JEN PSAKI: Well, I think we share the same objective, which is to make them less expensive and more accessible, right? Every country is going to do that differently. And I was just noting that, again, our tests go through the FDA approval process. That's not the same process that-- it doesn't work that way in every single country.
EMILY MCCORMICK: So Dr. Garibaldi, I'm wondering, what do you make of these comments? And is the testing regime that we have now in the US sufficient to address COVID-19 and these new variants?
BRIAN GARIBALDI: Well, we've been behind the eight-ball in testing since the very beginning of the pandemic. The initial delays that led to us rolling out widespread testing to understand how widespread the pandemic was initially, we've never really caught up to the amount of testing that other countries are able to do. I think this becomes particularly important as we start thinking about how to deploy retroantiviral therapies that may be coming down the pipeline, particularly pills that might combat COVID. We know that these therapies work better if you [AUDIO OUT] earlier. And the only way that you're going to know if you have the disease early on as if you have access to testing.
So I think these steps to try to have insurance company [AUDIO OUT] people for tests is a move in the right direction. But that's not going to solve the accessibility problem for the vast majority of people who find the test, can't afford to get it, don't have insurance, or aren't going to be able to navigate the system to get reimbursed for those tests. I mean, imagine how much easier it would be for us to gather together as families if we had widespread access to testing and everyone could get tested and hopefully vaccinated.

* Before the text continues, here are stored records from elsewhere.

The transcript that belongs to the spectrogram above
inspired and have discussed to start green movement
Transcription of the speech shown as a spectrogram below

ADAM SHAPIRO: Doctor, we're hearing that there may be approval and wide access to these new treatments for people who do develop COVID and might wind up in hospitals. I'm asking you, we know that doctors and medics and all kinds of people in the health-care industry well deserve a break. Do you think you're going to get that break come March with those new treatments?
BRIAN GARIBALDI: You know, I think there's much uncertainty now about what's going to happen with Omicron and other variants. I think the break that we need is going to come when we get more people vaccinated and we really have a better handle on infection throughout the world. We've been saying from the very beginning, this pandemic doesn't end until it ends everywhere in the world. And variants are going to continue to pop up as long as we have pockets of the population in the US and elsewhere that aren't vaccinated and there's continuing community transmission.

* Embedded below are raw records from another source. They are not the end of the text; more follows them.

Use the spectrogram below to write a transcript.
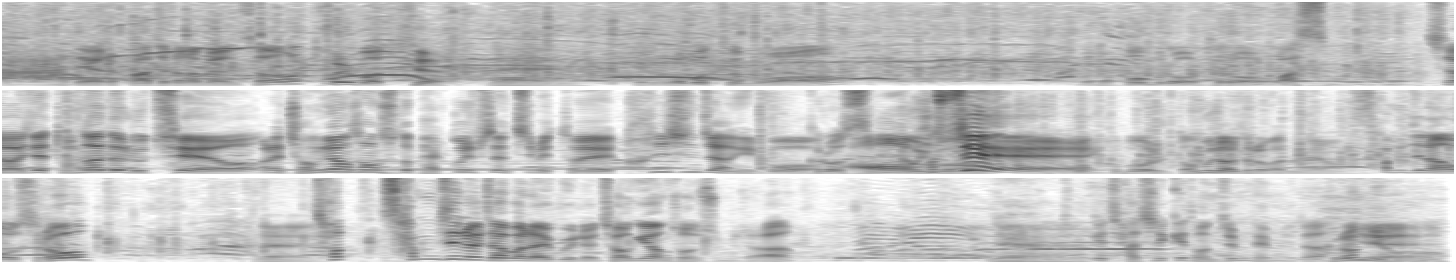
아 내야를 빠져나가면서 톨버트 네. 그리고 로버트 무어 모두 홈으로 들어왔습니다. 자 이제 도나드 루치예요. 아니 정유영 선수도 190cm의 큰 신장이고 그렇습니다. 어우, 이거 헛스! 포크볼 너무 잘 들어갔네요. 삼진 아웃으로 네. 첫 삼진을 잡아내고 있는 정희영 선수입니다. 네. 이렇게 자신 있게 던지면 됩니다. 그럼요. 예.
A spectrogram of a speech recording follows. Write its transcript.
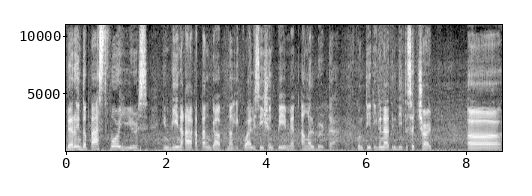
Pero in the past 4 years, hindi nakakatanggap ng equalization payment ang Alberta. Kung titignan natin dito sa chart, uh,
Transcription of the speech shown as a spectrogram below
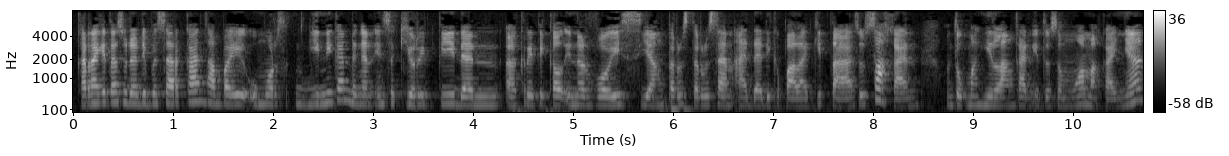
karena kita sudah dibesarkan sampai umur segini kan dengan insecurity dan eh, critical inner voice yang terus-terusan ada di kepala kita susah kan untuk menghilangkan itu semua makanya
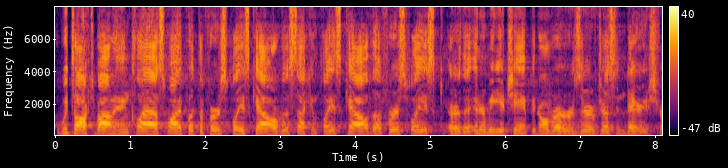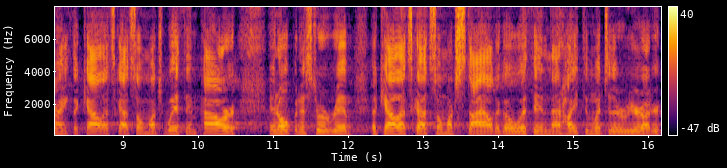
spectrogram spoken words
we talked about it in class why I put the first place cow over the second place cow, the first place or the intermediate champion over a reserve just in dairy strength. A cow that's got so much width and power and openness to her rib. A cow that's got so much style to go with it and that height and width to the rear udder.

EMILY MCCORMICK: And Dr. Garibaldi, what are you seeing on the ground right now in terms of how just everyday Americans have been responding to news of this new variant? Are you seeing any changes in behavior in response to the latest developments?

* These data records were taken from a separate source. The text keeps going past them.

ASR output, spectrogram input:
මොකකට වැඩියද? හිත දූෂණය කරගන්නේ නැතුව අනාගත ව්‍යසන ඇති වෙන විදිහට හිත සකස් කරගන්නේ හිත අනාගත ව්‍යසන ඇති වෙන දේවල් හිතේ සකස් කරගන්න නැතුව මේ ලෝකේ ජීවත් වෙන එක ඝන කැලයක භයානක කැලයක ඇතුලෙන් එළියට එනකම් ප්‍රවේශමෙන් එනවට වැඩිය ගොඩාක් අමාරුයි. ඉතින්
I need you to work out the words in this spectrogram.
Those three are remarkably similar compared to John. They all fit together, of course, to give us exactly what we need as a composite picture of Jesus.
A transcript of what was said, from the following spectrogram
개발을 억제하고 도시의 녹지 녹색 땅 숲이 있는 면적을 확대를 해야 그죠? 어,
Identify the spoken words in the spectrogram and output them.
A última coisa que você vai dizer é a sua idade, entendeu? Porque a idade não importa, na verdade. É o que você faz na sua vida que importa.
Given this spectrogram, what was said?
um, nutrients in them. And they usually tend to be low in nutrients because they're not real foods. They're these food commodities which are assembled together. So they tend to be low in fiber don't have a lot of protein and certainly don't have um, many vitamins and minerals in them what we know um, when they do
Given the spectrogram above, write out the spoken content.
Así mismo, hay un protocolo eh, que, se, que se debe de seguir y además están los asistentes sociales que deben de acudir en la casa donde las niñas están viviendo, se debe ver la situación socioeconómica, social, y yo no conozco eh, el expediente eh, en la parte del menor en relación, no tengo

BRIAN GARIBALDI: Well, I think we're seeing in Maryland what we're seeing in several other parts of the country. We're seeing an increase in cases. That's being driven right now by the Delta variant.
I think we're starting to see a spike in cases related to travel around the Thanksgiving, people getting together, perhaps sometimes either being unvaccinated or not being masked up indoors. So I think we're right now, we're still responding to the surge we're seeing in Delta cases. And I think we need more information to really know what's going to happen with Omicron.
EMILY MCCORMICK: All right, definitely something we'll be keeping an eye on. Dr. Brian Garibaldi is Johns Hopkins Biocontainment Unit medical director. And thank you so much for joining us.